■ Task description ■
Going through the material underneath, give only the number of lines that contain "speed".

■ Data supplied ■
------------------------------------
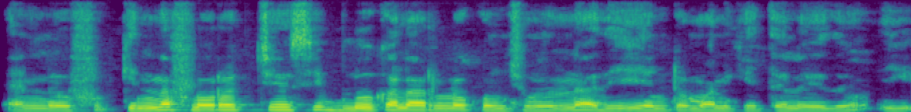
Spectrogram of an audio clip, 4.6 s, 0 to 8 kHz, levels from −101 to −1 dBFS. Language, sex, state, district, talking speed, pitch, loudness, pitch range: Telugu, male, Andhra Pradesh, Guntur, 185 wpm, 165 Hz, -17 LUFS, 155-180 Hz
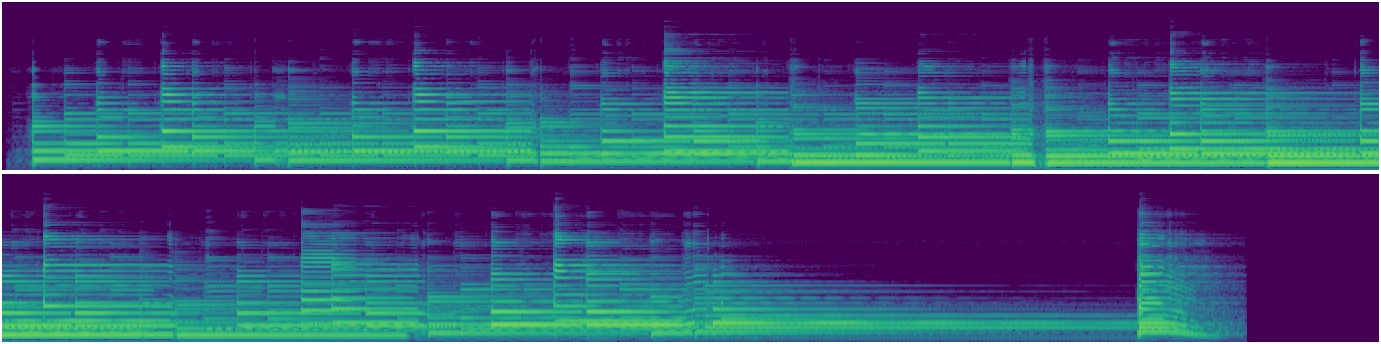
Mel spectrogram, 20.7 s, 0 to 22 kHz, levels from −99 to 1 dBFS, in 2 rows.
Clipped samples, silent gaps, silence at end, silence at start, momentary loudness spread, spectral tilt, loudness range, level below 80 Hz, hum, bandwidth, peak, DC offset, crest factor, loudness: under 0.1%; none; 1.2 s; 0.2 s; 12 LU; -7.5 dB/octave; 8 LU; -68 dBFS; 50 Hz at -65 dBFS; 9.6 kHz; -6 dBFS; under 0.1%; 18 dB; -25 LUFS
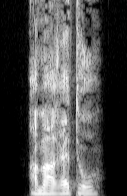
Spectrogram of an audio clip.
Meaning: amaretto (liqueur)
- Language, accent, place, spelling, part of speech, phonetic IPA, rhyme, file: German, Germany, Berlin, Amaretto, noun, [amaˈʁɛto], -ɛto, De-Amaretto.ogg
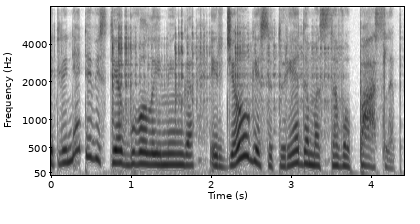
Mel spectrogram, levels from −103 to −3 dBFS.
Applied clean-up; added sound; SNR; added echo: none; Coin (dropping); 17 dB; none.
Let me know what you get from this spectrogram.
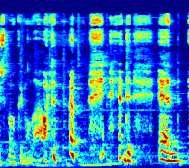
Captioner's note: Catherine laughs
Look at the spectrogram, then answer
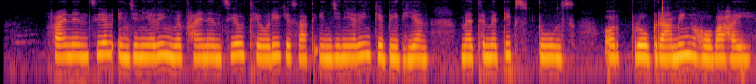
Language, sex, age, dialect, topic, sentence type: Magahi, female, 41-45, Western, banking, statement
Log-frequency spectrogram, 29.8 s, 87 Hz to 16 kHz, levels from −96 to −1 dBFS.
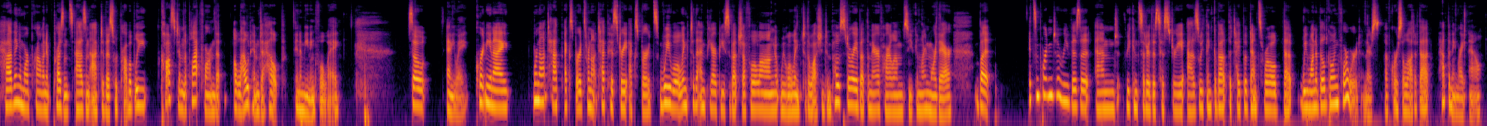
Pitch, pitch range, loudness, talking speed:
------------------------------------
■ Solution to this task ■
2